Segment Start: EXCERPTED DATA

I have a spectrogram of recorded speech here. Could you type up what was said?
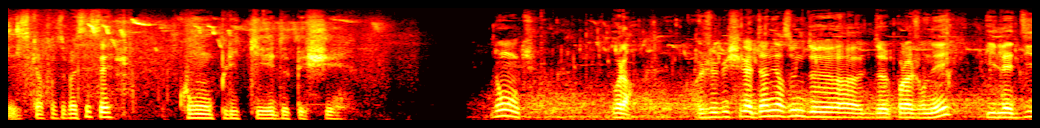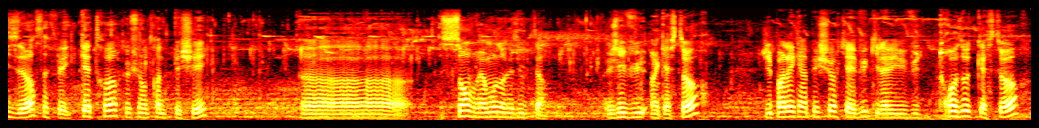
Et ce qui est en train de se passer, c'est compliqué de pêcher. Donc, voilà. Je vais pêcher la dernière zone de, pour la journée. Il est 10h, ça fait 4 heures que je suis en train de pêcher. euh, sans vraiment de résultat. J'ai vu un castor. J'ai parlé avec un pêcheur qui a vu qu'il avait vu trois autres castors.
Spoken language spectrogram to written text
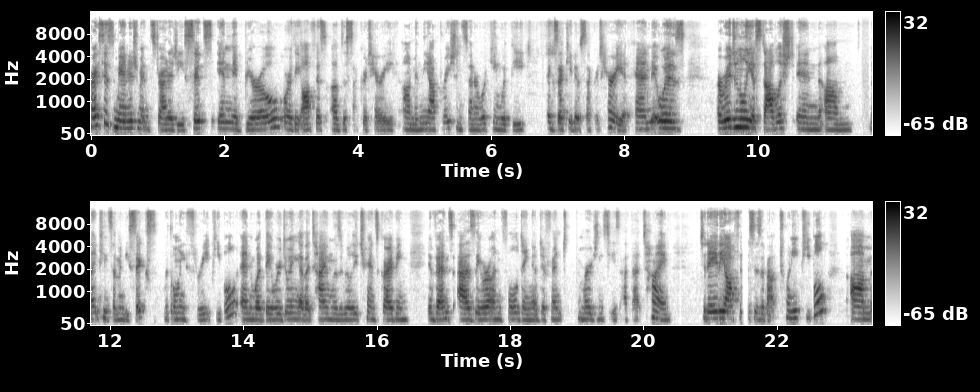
Crisis management strategy sits in the bureau or the office of the secretary um, in the operations center working with the executive secretariat. And it was originally established in um, 1976 with only three people. And what they were doing at the time was really transcribing events as they were unfolding of different emergencies at that time. Today, the office is about 20 people, um,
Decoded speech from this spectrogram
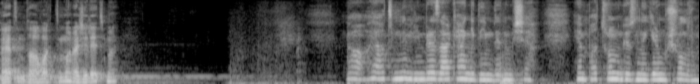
Hayatım daha vaktim var acele etme. Ya hayatım ne bileyim biraz erken gideyim dedim işe. Hem patronun gözüne girmiş olurum.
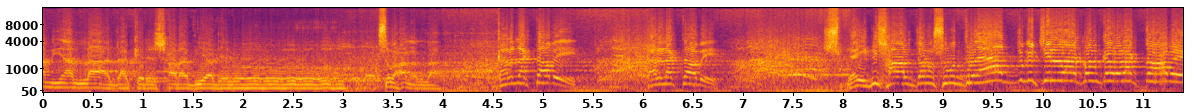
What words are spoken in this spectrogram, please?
আমি আল্লাহ ডাকের সাড়া দিয়া দেব সুবহানাল্লাহ কারে ডাকতে হবে কারে ডাকতে হবে এই বিশাল জনসমুদ্র একযোগে চিল্লা এখন কারে ডাকতে হবে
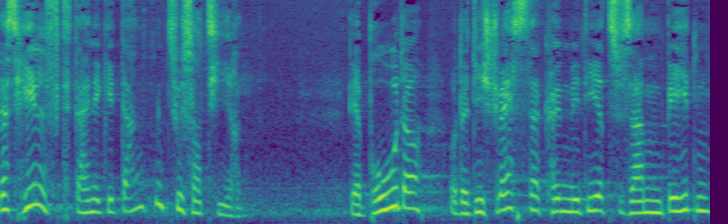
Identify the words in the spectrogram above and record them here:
Das hilft, deine Gedanken zu sortieren. Der Bruder oder die Schwester können mit dir zusammen beten.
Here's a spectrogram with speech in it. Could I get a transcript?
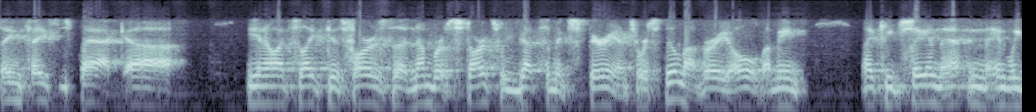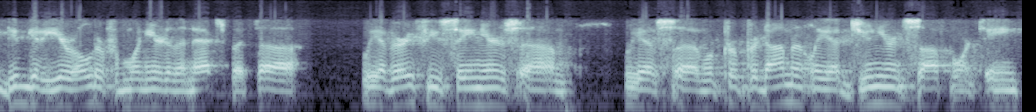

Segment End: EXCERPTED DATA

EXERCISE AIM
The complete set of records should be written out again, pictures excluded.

EXERCISE RESPONSE
I have a spectrogram of recorded speech here. Could you type up what was said?
Et ce qui est en train de se passer, c'est compliqué de pêcher. Donc, voilà. Je vais pêcher la dernière zone de, pour la journée. Il est 10h, ça fait 4 heures que je suis en train de pêcher. euh, sans vraiment de résultat. J'ai vu un castor. J'ai parlé avec un pêcheur qui a vu qu'il avait vu trois autres castors.
Spoken language spectrogram to written text
Crisis management strategy sits in the bureau or the office of the secretary um, in the operations center working with the executive secretariat. And it was originally established in um, 1976 with only three people. And what they were doing at the time was really transcribing events as they were unfolding of different emergencies at that time. Today, the office is about 20 people, um,
Decoded speech from this spectrogram
Hayatım daha vaktim var acele etme. Ya hayatım ne bileyim biraz erken gideyim dedim işe. Hem patronun gözüne girmiş olurum.
What words are spoken in this spectrogram, please?
আমি আল্লাহ ডাকের সাড়া দিয়া দেব সুবহানাল্লাহ কারে ডাকতে হবে কারে ডাকতে হবে এই বিশাল জনসমুদ্র একযোগে চিল্লা এখন কারে ডাকতে হবে
Identify the words in the spectrogram above and record them here:
Das hilft, deine Gedanken zu sortieren. Der Bruder oder die Schwester können mit dir zusammen beten.
Here's a spectrogram with speech in it. Could I get a transcript?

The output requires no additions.